Instead, Petty advocates for building so-called “enhanced geothermal systems” that aren’t dependent on naturally-existing reservoirs of geothermal fluids. These types of wells drill deep into dry, hot rock and inject water from the surface. The water heats up to near-supercritical temperatures and is pumped back to the surface to spin turbine generators. It’s a technique borrowed from the oil and gas industry that promises to free geothermal energy from its dependence on natural hot-water reservoirs. If you drill deep enough, enhanced geothermal systems can be used almost anywhere.

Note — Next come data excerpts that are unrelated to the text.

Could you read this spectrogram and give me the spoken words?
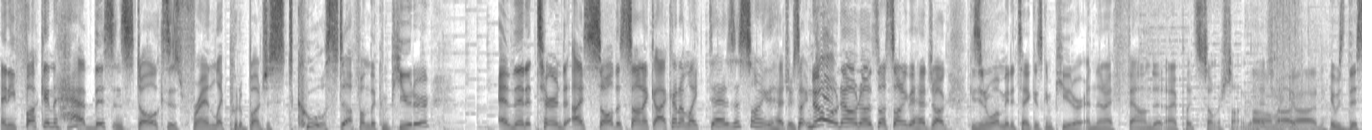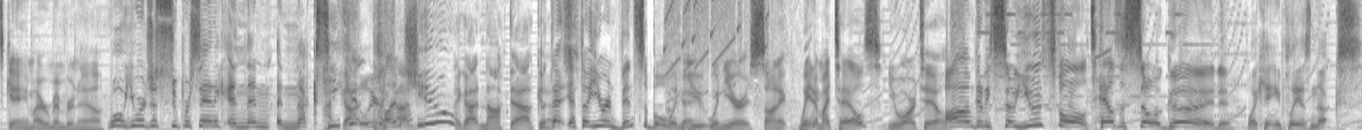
and he fucking had this installed because his friend like put a bunch of cool stuff on the computer. And then it turned. I saw the Sonic icon. I'm like, Dad, is this Sonic the Hedgehog? He's like, No, no, no, it's not Sonic the Hedgehog. Because he didn't want me to take his computer. And then I found it. and I played so much Sonic the Oh my God. It was this game. I remember now. Well, you were just Super Sonic and then a Knux. He could punch you. I got knocked out, guys. But that, I thought you were invincible when you when you're Sonic. Wait, am I Tails? you are Tails. Oh, I'm gonna be so useful. Tails is so good. Why can't you play as Knux?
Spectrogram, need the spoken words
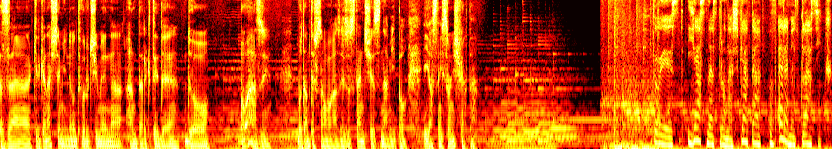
Za kilkanaście minut wrócimy na Antarktydę oazy, bo tam też są oazy. Zostańcie z nami po jasnej stronie świata. To jest Jasna strona świata w RMS Classic.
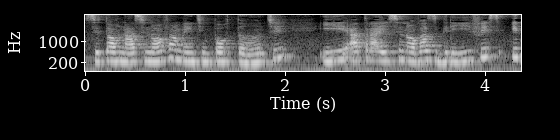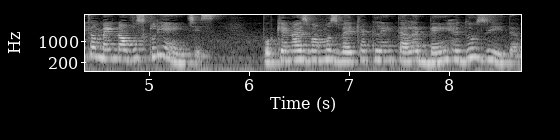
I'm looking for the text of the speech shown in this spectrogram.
se tornasse novamente importante e atraísse novas grifes e também novos clientes, porque nós vamos ver que a clientela é bem reduzida.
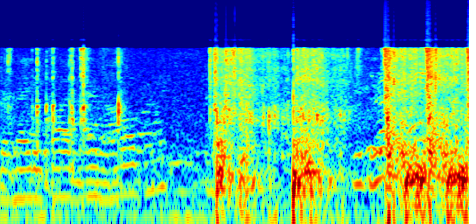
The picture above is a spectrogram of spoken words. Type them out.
hundred and eighty-five grand all of them.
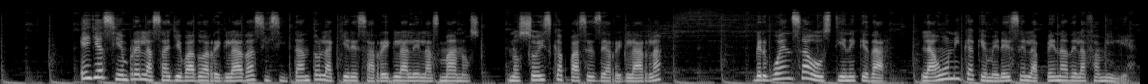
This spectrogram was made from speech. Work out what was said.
Ella siempre las ha llevado arregladas y si tanto la quieres arréglale las manos, ¿no sois capaces de arreglarla? vergüenza os tiene que dar, la única que merece la pena de la familia.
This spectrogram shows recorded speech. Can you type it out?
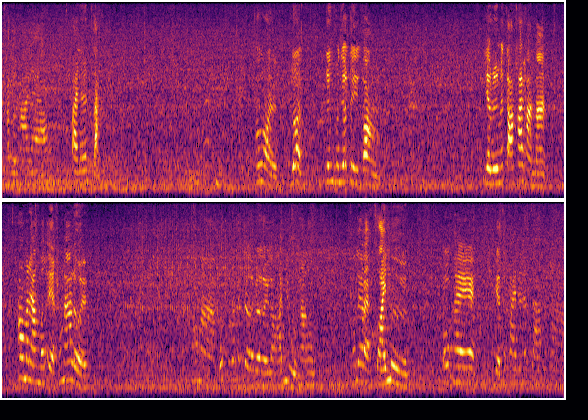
นี่คำสุดท้ายแล้ว ไปแล้วนะจ้ะอร่อยเลิศกินคนเยอะตีกล่อง อย่าลืมนะจ๊ะใครผ่านมา เข้ามาทางเมืองเอกข้างหน้าเลย เข้ามาปุ๊บก็จะเจอเลยร้านอยู่ทางเขาเรียกอะไรซ้ายมือ โอเค เดี๋ยวจะไปแล้วนะจ๊ะบ๊า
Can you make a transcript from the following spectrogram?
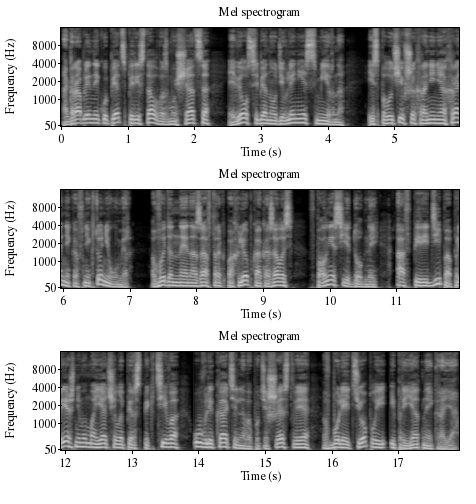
Ограбленный купец перестал возмущаться и вел себя на удивление смирно, из получивших ранения охранников никто не умер. Выданная на завтрак похлебка оказалась вполне съедобной, а впереди по-прежнему маячила перспектива увлекательного путешествия в более теплые и приятные края.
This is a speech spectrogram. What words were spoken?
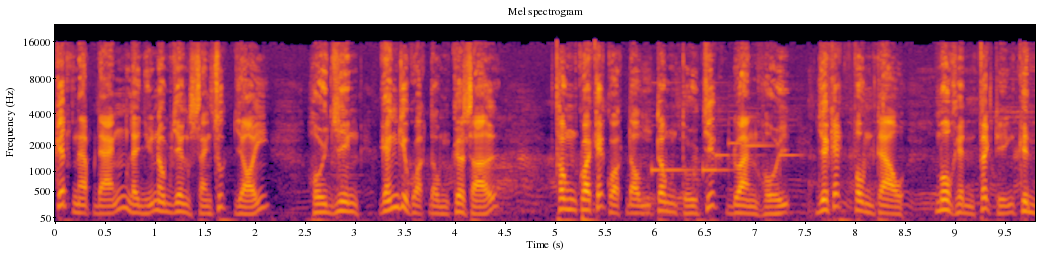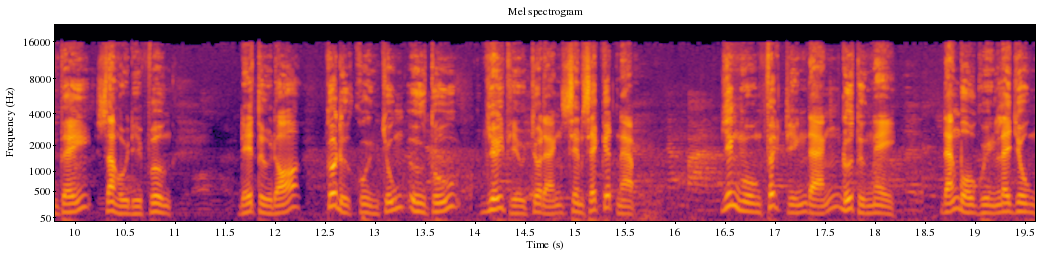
kết nạp đảng là những nông dân sản xuất giỏi, hội viên gắn với hoạt động cơ sở, thông qua các hoạt động trong tổ chức đoàn hội với các phong trào, mô hình phát triển kinh tế, xã hội địa phương, để từ đó có được quần chúng ưu tú giới thiệu cho đảng xem xét kết nạp. Với nguồn phát triển đảng đối tượng này, đảng bộ quyền Lai Dung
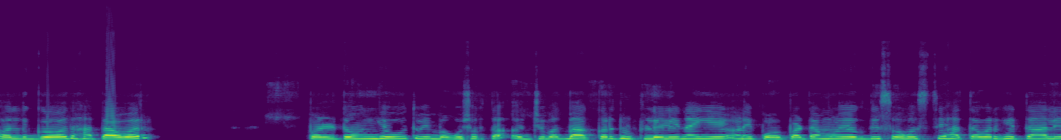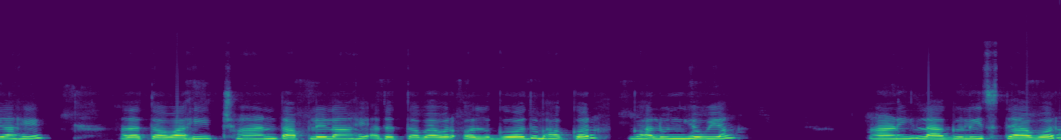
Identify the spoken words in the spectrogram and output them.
अलगद हातावर पलटवून घेऊ. तुम्ही बघू शकता अजिबात भाकर तुटलेली नाही आहे आणि पोळपाटामुळे अगदी सहज ती हातावर घेता आली आहे. आता तवाही छान तापलेला आहे. आता तव्यावर अलगद भाकर घालून घेऊया. आणि लागलीच त्यावर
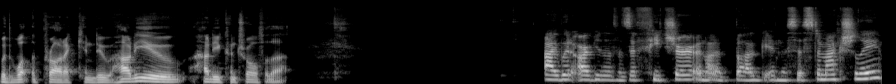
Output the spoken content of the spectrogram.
with what the product can do. How do you how do you control for that? I would argue that there's a feature and not a bug in the system actually.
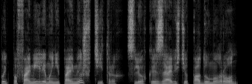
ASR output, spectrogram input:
Хоть по фамилиям и не поймешь в титрах, с легкой завистью подумал Рон.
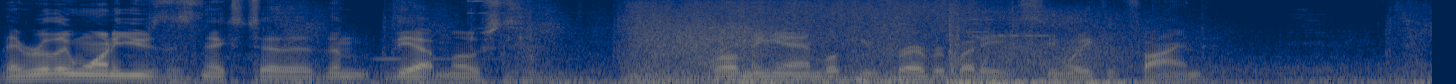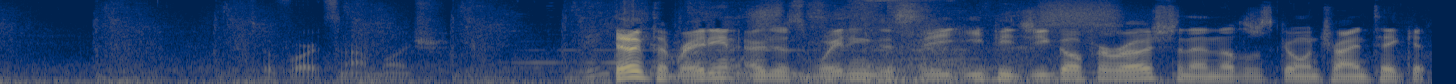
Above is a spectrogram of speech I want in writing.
They really want to use this next to the, the, the utmost. Roaming in, looking for everybody, seeing what he can find. So far, it's not much. I feel like the Radiant are just waiting to see EPG go for Rosh, and then they'll just go and try and take it.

The challenges of finding and reaching deep pockets of hot water and steam have limited geothermal electricity adoption around the globe. But if geothermal energy wasn’t limited to locations selected by nature, Petty calculates that it could provide an inexhaustible source of always-on, carbon-free electricity for the vast majority of the world.
But like supercritical wells, enhanced geothermal systems have been beset by technical challenges and fears of massive earthquakes. Both the Basel and Korean earthquakes involved enhanced geothermal wells. Whether this is a risk inherent to the technology or the choice of drilling location is an open question. Still, the enhanced geothermal concept has been slow to catch on. In the US, companies like Alta Rock Energy have struggled to attract funding for their capital-intensive projects, which receive a fraction of the federal subsidies allocated for wind and solar energy. As a new technology lacking much of a track record, enhanced geothermal systems also carry substantially more risk for investors.
“Geothermal suffers from a bit of a marketing problem,” says Jeffrey Bielicki, leader of the Energy Sustainability Research Laboratory at Ohio State University. “Even though it has a lot of beneficial characteristics, when people say ‘renewable energy’ they’re usually referring to wind and solar.”
Earlier this month, the US Department of Energy announced $25 million in research funding that will be deployed at Forge, its dedicated geothermal test site. It’s a start, but geothermal energy systems still have a long way to go before they hit a power grid near you.